Would you please give every entry again exactly, without the pictures?

Material provided below:

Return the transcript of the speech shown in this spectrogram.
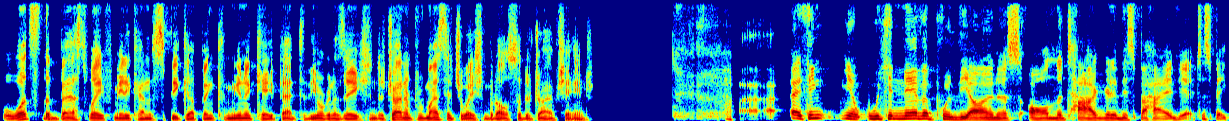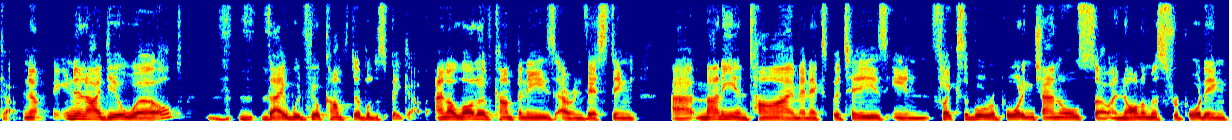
what's the best way for me to kind of speak up and communicate that to the organization to try to improve my situation, but also to drive change? I think you know we can never put the onus on the target of this behaviour to speak up. Now, in an ideal world, th- they would feel comfortable to speak up, and a lot of companies are investing uh, money and time and expertise in flexible reporting channels, so anonymous reporting,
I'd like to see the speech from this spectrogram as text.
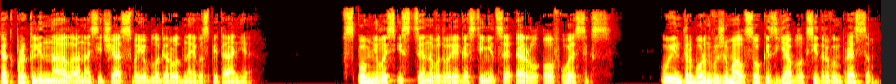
Как проклинала она сейчас свое благородное воспитание. Вспомнилась и сцена во дворе гостиницы Earl of Wessex. Уинтерборн выжимал сок из яблок сидровым прессом,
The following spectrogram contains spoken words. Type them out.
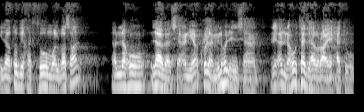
إذا طبخ الثوم والبصل أنه لا بأس أن يأكل منه الإنسان لأنه تذهب رائحته.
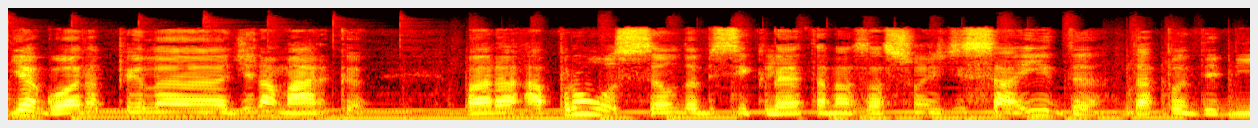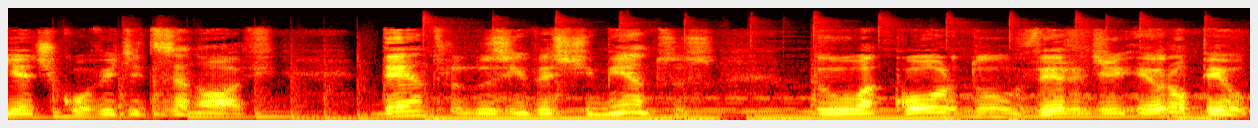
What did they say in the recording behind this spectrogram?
e agora pela Dinamarca para a promoção da bicicleta nas ações de saída da pandemia de Covid-19, dentro dos investimentos do Acordo Verde Europeu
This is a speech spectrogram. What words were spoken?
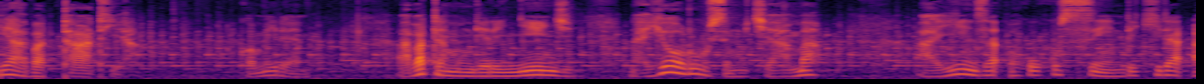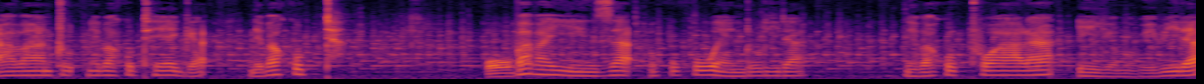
ye abatta atya komirembe abatta mu ngeri nnyingi naye oluusi mu kyama ayinza okukusindikira abantu ne bakuteega ne bakutta. Oba bayinza okukuwendulira ne bakutwala eyo mu bibira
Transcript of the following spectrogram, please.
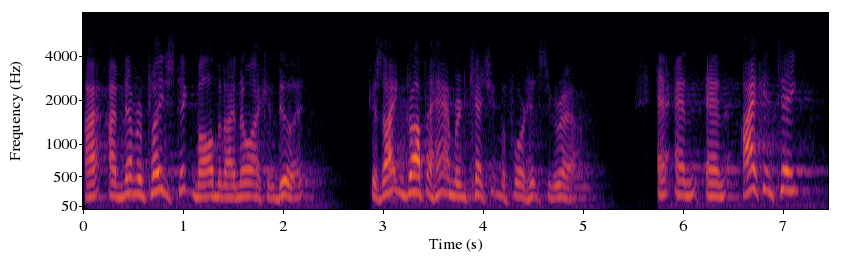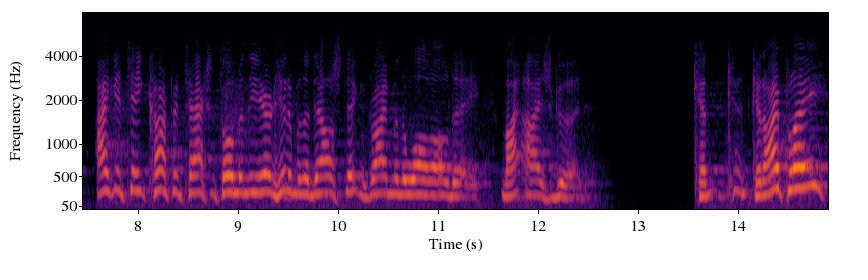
I, have never played stickball, but I know I can do it because I can drop a hammer and catch it before it hits the ground. And, and, and I can take I can take carpet tacks and throw them in the air and hit them with a dowel stick and drive them in the wall all day. My eye's good. Can, can, can I play?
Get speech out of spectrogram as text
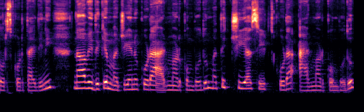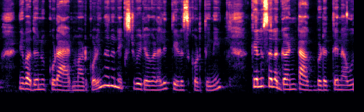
ತೋರಿಸ್ಕೊಡ್ತಾ ಇದ್ದೀನಿ. ನಾವು ಇದಕ್ಕೆ ಮಜ್ಜಿಗೆನೂ ಕೂಡ ಆ್ಯಡ್ ಮಾಡ್ಕೊಬೋದು. ಮತ್ತು ಚಿಯಾ ಸೀಡ್ಸ್ ಕೂಡ ಆ್ಯಡ್ ಮಾಡ್ಕೊಬೋದು. ನೀವು ಅದನ್ನು ಕೂಡ ಆ್ಯಡ್ ಮಾಡ್ಕೊಳ್ಳಿ. ನಾನು ನೆಕ್ಸ್ಟ್ ವೀಡಿಯೋಗಳಲ್ಲಿ ತಿಳಿಸ್ಕೊಡ್ತೀನಿ. ಕೆಲವು ಸಲ ಗಂಟಾಗ್ಬಿಡುತ್ತೆ ನಾವು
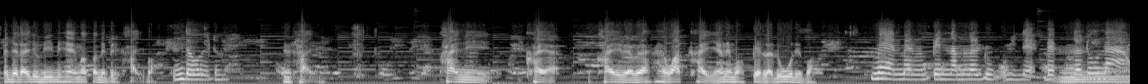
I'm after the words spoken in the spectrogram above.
เป็นจะได้อยู่ดีไม่แห้งเนาะตอนนี้เป็นไข่บ่โดยโดยเป็นไข่ ไข่นี่ไข่อะไข่แบบว่าไข่วัดไข่หยังเนี่ยบ่เป็นฤดูเลยบ่แม่นแม่นมันเป็นน้ำฤดูนี่แหละแบบฤดูหนาว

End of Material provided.

_Written response_:
Return the transcript of the speech shown in this spectrogram.
what's the best way for me to kind of speak up and communicate that to the organization to try to improve my situation, but also to drive change? I think you know we can never put the onus on the target of this behaviour to speak up. Now, in an ideal world, th- they would feel comfortable to speak up, and a lot of companies are investing uh, money and time and expertise in flexible reporting channels, so anonymous reporting,
I'd like to see the speech from this spectrogram as text.
Как проклинала она сейчас свое благородное воспитание. Вспомнилась и сцена во дворе гостиницы Earl of Wessex. Уинтерборн выжимал сок из яблок сидровым прессом,
The following spectrogram contains spoken words. Type them out.
إذا طبخ الثوم والبصل أنه لا بأس أن يأكل منه الإنسان لأنه تذهب رائحته.
What did they say in the recording behind this spectrogram?
e agora pela Dinamarca para a promoção da bicicleta nas ações de saída da pandemia de Covid-19, dentro dos investimentos do Acordo Verde Europeu
This is a speech spectrogram. What words were spoken?
ye abatta atya komirembe abatta mu ngeri nnyingi naye oluusi mu kyama ayinza okukusindikira abantu ne bakuteega ne bakutta. Oba bayinza okukuwendulira ne bakutwala eyo mu bibira
Transcript of the following spectrogram, please.
I, have never played stickball, but I know I can do it because I can drop a hammer and catch it before it hits the ground. And, and, and I can take I can take carpet tacks and throw them in the air and hit them with a dowel stick and drive them in the wall all day. My eye's good. Can, can, can I play?
Get speech out of spectrogram as text
ತೋರಿಸ್ಕೊಡ್ತಾ ಇದ್ದೀನಿ. ನಾವು ಇದಕ್ಕೆ ಮಜ್ಜಿಗೆನೂ ಕೂಡ ಆ್ಯಡ್ ಮಾಡ್ಕೊಬೋದು. ಮತ್ತು ಚಿಯಾ ಸೀಡ್ಸ್ ಕೂಡ ಆ್ಯಡ್ ಮಾಡ್ಕೊಬೋದು. ನೀವು ಅದನ್ನು ಕೂಡ ಆ್ಯಡ್ ಮಾಡ್ಕೊಳ್ಳಿ. ನಾನು ನೆಕ್ಸ್ಟ್ ವೀಡಿಯೋಗಳಲ್ಲಿ ತಿಳಿಸ್ಕೊಡ್ತೀನಿ. ಕೆಲವು ಸಲ ಗಂಟಾಗ್ಬಿಡುತ್ತೆ ನಾವು
I'm after the words spoken in the spectrogram above.
เป็นจะได้อยู่ดีไม่แห้งเนาะตอนนี้เป็นไข่บ่โดยโดยเป็นไข่ ไข่นี่ไข่อะไข่แบบว่าไข่วัดไข่หยังเนี่ยบ่เป็นฤดูเลยบ่แม่นแม่นมันเป็นน้ำฤดูนี่แหละแบบฤดูหนาว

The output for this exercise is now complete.